This is also notable in the guitar work. One of the guitarists lays down the usual hymn like guitar walls you know from "Dedication". The other sets melodic and interesting leads here and there, which is something that this band is not overly known for. Interesting progression, as it adds to the mood of the songs. Sure, the main emotion the songs transport is anger. But through the guitar work more shades and aspects are added: Dissapointment, despair and a little touch of melancholy here and there. The mix of the guitars is very good as well, as almost no details get lost. That was a real problem with some songs on "Dedication".
Overall I get the feeling that this record comes over faster compared to it's precessor. Partly this comes from the drums. I mean, the guy always was insane. About 90% of the time he gives me the picture of Monster from the Muppet Show, just drumming a beat freakin fast. Which is cool and fun to listen to, but it gets kinda repetitive over time. There is not as much variation present here (like little drum solos or similar). Bass? Don't mention it. It's 'rooting', and often barely heard. Same problem here with the mix as many Metalcore bands have today. Sad but true. The rock solid base the drums present give the guitars more place to shine though, which compensates fot the lack of bass and drum variation.

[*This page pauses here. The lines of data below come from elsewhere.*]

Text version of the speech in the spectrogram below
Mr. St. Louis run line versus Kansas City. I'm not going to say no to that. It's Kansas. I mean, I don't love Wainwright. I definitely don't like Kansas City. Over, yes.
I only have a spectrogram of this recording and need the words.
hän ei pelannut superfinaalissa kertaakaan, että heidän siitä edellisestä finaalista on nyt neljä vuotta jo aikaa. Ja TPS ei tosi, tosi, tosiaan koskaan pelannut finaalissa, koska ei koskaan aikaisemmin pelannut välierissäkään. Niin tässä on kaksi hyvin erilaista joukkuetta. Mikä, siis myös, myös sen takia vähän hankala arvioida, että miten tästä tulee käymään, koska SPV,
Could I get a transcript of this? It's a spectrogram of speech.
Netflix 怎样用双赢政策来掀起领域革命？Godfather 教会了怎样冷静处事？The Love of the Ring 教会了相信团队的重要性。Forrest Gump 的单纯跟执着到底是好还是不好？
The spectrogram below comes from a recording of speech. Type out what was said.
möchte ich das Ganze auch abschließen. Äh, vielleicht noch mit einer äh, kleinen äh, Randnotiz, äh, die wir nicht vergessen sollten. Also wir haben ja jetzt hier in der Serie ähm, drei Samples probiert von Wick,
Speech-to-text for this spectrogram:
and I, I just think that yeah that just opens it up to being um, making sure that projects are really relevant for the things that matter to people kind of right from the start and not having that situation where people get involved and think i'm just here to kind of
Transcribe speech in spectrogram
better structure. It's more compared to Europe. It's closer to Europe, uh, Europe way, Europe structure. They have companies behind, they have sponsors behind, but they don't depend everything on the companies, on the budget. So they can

The grammar and setup of the lyrics could be better here and there, some mistakes make me cringe a bit. And I'm not a native speaker... The topics of the songs are nothing groundbreaking new either, criticism of the economy and society, the personal disputes with 'friends' and 'fakes'. Could be worse though, and the lyrics sure are honest. What really is a downer though are some overused elements in the songs. I'm especially thinking of the many breaks that are intending to make you believe the song is over. Just to go on after a second or two. It adds to most of the songs, and works absolutely on the individual songs. Over the length of the record it's a bit too much here and there, as this comes up in a lot of the twele tracks.

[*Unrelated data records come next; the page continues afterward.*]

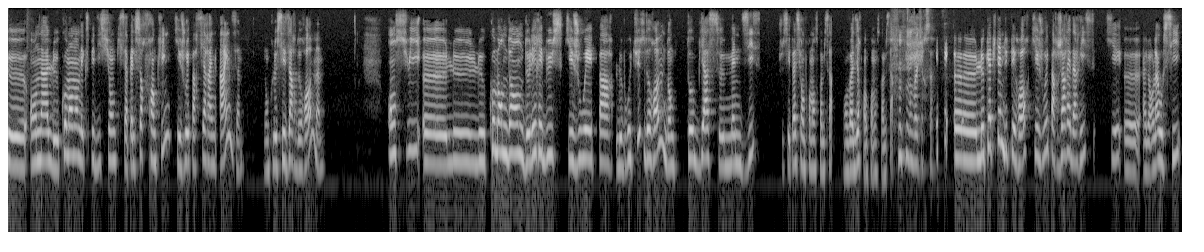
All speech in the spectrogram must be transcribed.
euh, on a le commandant de l'expédition qui s'appelle Sir Franklin, qui est joué par Sir Hines, donc le César de Rome. On suit le, le commandant de l'Erebus, qui est joué par le Brutus de Rome, donc Tobias Menzies. Je ne sais pas si on prononce comme ça. On va dire qu'on prononce comme ça. On va dire ça. Et le capitaine du Terror, qui est joué par Jared Harris, qui est, alors là aussi,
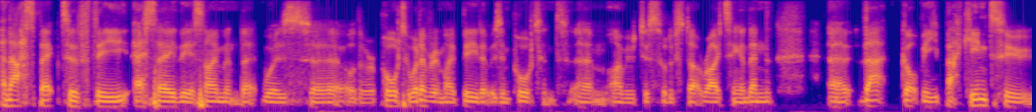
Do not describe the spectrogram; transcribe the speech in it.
an aspect of the essay, the assignment that was, uh, or the report, or whatever it might be that was important. Um, I would just sort of start writing, and then uh, that got me back into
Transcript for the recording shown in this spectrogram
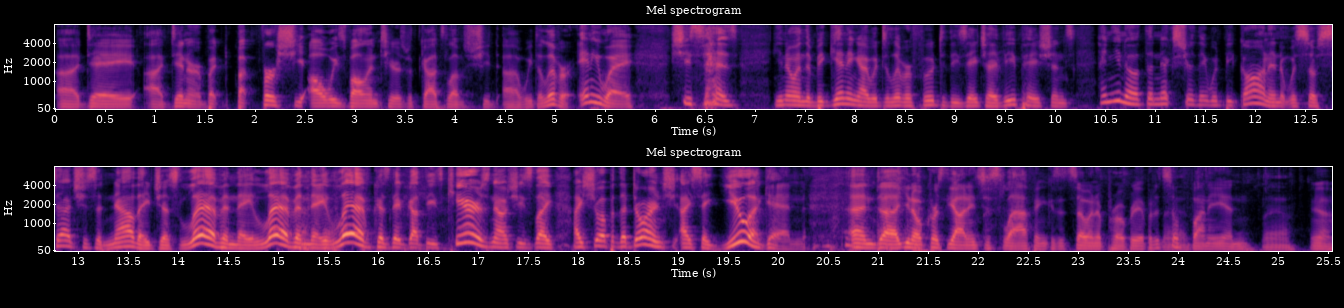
uh, Day uh, dinner, but but first she always volunteers with God's love. She uh, we deliver anyway. She says, you know, in the beginning I would deliver food to these HIV patients, and you know the next year they would be gone, and it was so sad. She said, now they just live and they live and they live because they've got these cures now. She's like, I show up at the door and she, I say, you again, and uh, you know, of course, the audience just laughing because it's so inappropriate, but it's so funny and Yeah. yeah.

Adding all this up: With "Sound of the Republic" Raised Fist present a great 'comeback' after 4 years of vacation. The use of new melodic elements (guitar as well as vocals), solid production and almost neverending energy transported by the tracks makes this a great record. Even with said flaws. Interested in modern Hardcore that still knows where the roots are? This could be for you. If you are looking for a lot of variation in singing and vocal melodies though, you might want to look somewhere else. Either you can arrange yourself with Alles performance, or leave this alone. As the vocals are pretty similar on all tracks, chances are you hate them always if you can't stand em on one track. Otherwise you're in for a great time.
I give this nothing less than 4.5/5. The band stays true to their sound and remain individual, while still progressing with their work. Excellent!
Average Fan Rating: 4.43